*Data excerpts*
------------------------------
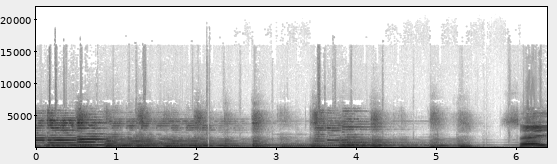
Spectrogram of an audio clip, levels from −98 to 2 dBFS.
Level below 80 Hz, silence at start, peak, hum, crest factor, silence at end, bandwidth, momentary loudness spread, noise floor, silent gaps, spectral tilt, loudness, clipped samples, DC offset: -48 dBFS; 0 s; -4 dBFS; none; 18 dB; 0 s; 16 kHz; 15 LU; -42 dBFS; none; -4.5 dB/octave; -21 LUFS; under 0.1%; under 0.1%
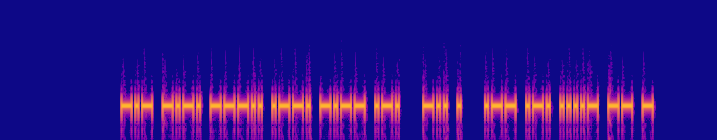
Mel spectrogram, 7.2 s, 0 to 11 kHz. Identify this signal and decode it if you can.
Morse code, heard as a keyed tone, about 34 wpm, 700 Hz. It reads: KC8PYR DE WR4MT
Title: USA Callsign DE Callsign 35wpm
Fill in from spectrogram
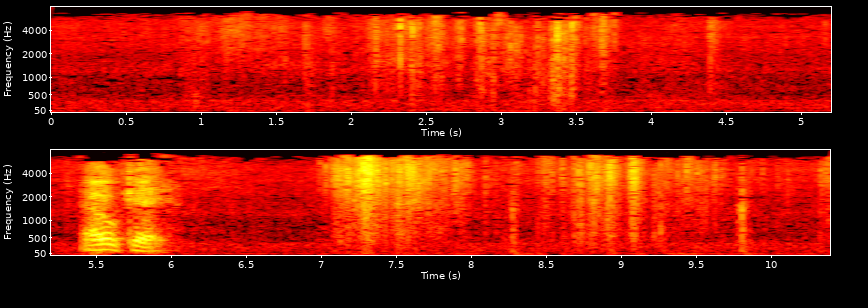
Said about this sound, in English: I'm still turning pages, folks.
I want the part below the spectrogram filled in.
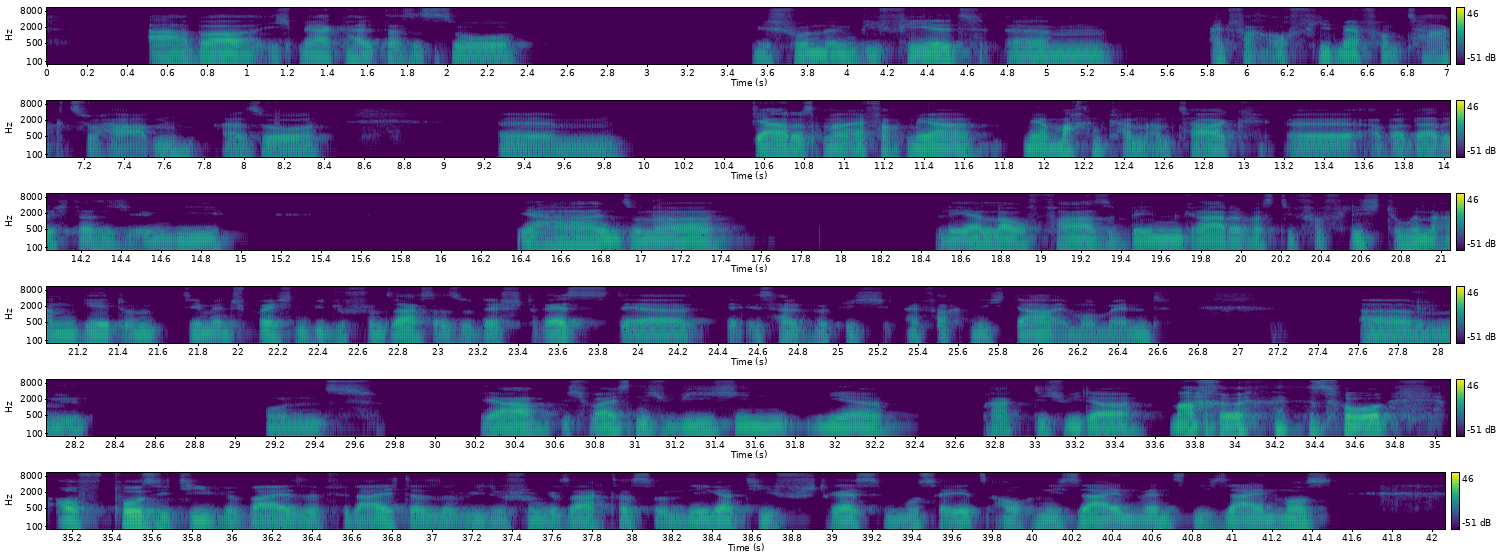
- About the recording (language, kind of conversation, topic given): German, advice, Warum fällt es dir schwer, einen regelmäßigen Schlafrhythmus einzuhalten?
- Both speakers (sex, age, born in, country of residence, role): male, 25-29, Germany, Germany, advisor; male, 25-29, Germany, Germany, user
- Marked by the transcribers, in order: other background noise; laughing while speaking: "mache"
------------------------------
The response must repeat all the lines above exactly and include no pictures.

Spectrogram of an audio clip, levels from −98 to 2 dBFS.
Level below 80 Hz, silence at start, peak, hum, crest factor, silence at end, bandwidth, momentary loudness spread, noise floor, silent gaps, spectral tilt, loudness, clipped samples, DC offset: -48 dBFS; 0 s; -4 dBFS; none; 18 dB; 0 s; 16 kHz; 15 LU; -42 dBFS; none; -4.5 dB/octave; -21 LUFS; under 0.1%; under 0.1%
Mel spectrogram, 7.2 s, 0 to 11 kHz. Identify this signal and decode it if you can.
Morse code, heard as a keyed tone, about 34 wpm, 700 Hz. It reads: KC8PYR DE WR4MT
Title: USA Callsign DE Callsign 35wpm
Fill in from spectrogram
Said about this sound, in English: I'm still turning pages, folks.
I want the part below the spectrogram filled in.
- About the recording (language, kind of conversation, topic given): German, advice, Warum fällt es dir schwer, einen regelmäßigen Schlafrhythmus einzuhalten?
- Both speakers (sex, age, born in, country of residence, role): male, 25-29, Germany, Germany, advisor; male, 25-29, Germany, Germany, user
- Marked by the transcribers, in order: other background noise; laughing while speaking: "mache"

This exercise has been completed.